1.      Deer Tick – Divine Providence

Released: October 24th

Single(s):  “Main Street”; “Let’s All Go To the Bar”; “The Bump”

This band puts on one of the best live shows we have ever seen.  With Divine Providence, Deer Tick has finally recorded an album true to their live sound: raw, loud, heartfelt and (most of all) fun as hell.  The album is jam-packed with fun, catchy hits fueled by booze and raw emotion, all with a sincerity that makes it just a bit easier to have faith in the future of music.  The album sailed through to the top spot by a wide margin, making four out of the five voters’ top 10 (including two #1 votes and a #2).  Props to McCauley (and Goldsmith of Dawes for that matter) for releasing two amazing albums in a year.  Look out for Delta Spirit’s new album release on March 13th.

The Bunkitiers are contributing writers to Yi!, covering the latest artists, albums and live shows in the New York City area. 

A Brief Evisceration of Rick Santorum


Our boy? Credit: Associated Press.

Rick Santorum is the latest Republican presidential nomination candidate to emerge as a serious threat to Mitt Romney, leading national polls by upwards of 15 points a week prior to the Arizona and Michigan primaries. The RCP Average has Romney in the lead as we approach Super Tuesday, coming off one sloppy win and one nice win in two states that he should have crushed. But to date, it has been a struggle for the former Massachusetts governor.

This shouldn’t be too surprising. Primary voters tend to be more passionate than general election voters; the juxtaposition of the fiery, intense Santorum and “Romneybot 2.0” certainly plays to the former’s advantage.

Unlike the other former GOP national poll leaders, however, Santorum is widely believed to be capable of sustaining his success and giving Romney a true run for his money. The New York Times’ Nate Silver argues why he thinks the former Pennsylvania senator has a legitimate shot at winning the nomination. As a liberal supporter of President Obama, this probably makes Silver giddy. As a libertarian who is offended by much of the Obama presidency, it makes me extremely worried. Indeed, even a close defeat for Santorum in the primaries would be a negative development for the Republican Party.

Rick Santorum is a big government conservative. He fundamentally believes that government has the authority and duty to cultivate better, more moral citizens through whatever programs and laws it sees fit. As Reason’s Jonathan Rauch noted in 2005:

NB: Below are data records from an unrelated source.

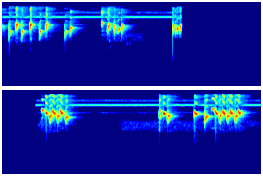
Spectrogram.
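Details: European goldfinch song in short bursts of bright, high twittering notes separated by silent gaps, with quick rising and falling chirps and a denser jingling run near the end; no other sounds.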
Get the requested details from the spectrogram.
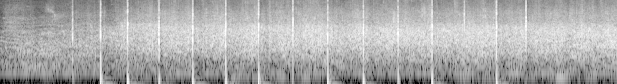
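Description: A man claps his hands close to a microphone.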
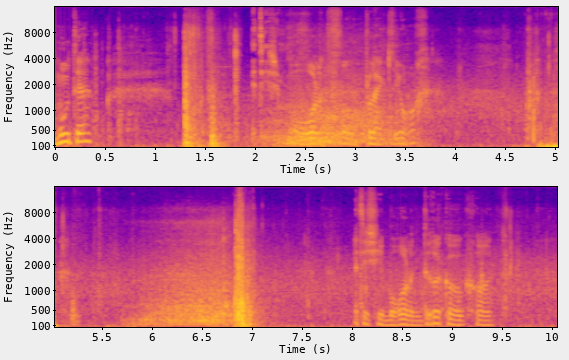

A list of the government interventions that Santorum endorses includes national service, promotion of prison ministries, “individual development accounts,” publicly financed trust funds for children, community-investment incentives, strengthened obscenity enforcement, covenant marriage, assorted tax breaks, economic literacy programs in “every school in America”

Combine this with his consistent opposition to gay marriage, and you have a candidate who, if in office, would use your taxpayer dollars to impose his own sweater-vested ethos upon you.

Furthermore, on economic issues, Santorum’s calls for less government belie his actual policy positions. He voted for No Child Left Behind, Medicare Part D (aka the Prescription Drug Bill), the “Bridge To Nowhere”, and countless other expensive boondoggles financed by debt. On economic policy, Santorum is closer to George W. Bush than Ronald Reagan.

Santorum combines the worst elements of Republicans and Democrats. (Did I mention that he was a noted influence peddler?) In the short run, his very presence harms Republicans’ chances of taking the White House. As evidenced by Romney’s recent awkward claim of being “severely conservative”, Santorum has already forced the tone of the primaries rightward. Independent voters are going to decide the general election; the more they see Romney and Santorum arguing about who did more to ban homosexuals from marrying, the worse off Republicans will be in November.

In the long run, Santorum’s rise paints a picture of the Republican Party that no normal 30 year old or younger would ever think about identifying with. The GOP is already far from cool. Rick Santorum will make it toxic.

Brian is a contributing editor who writes about politics, social media and the uniquely fantastic existence of being a long-suffering Cleveland sports fan.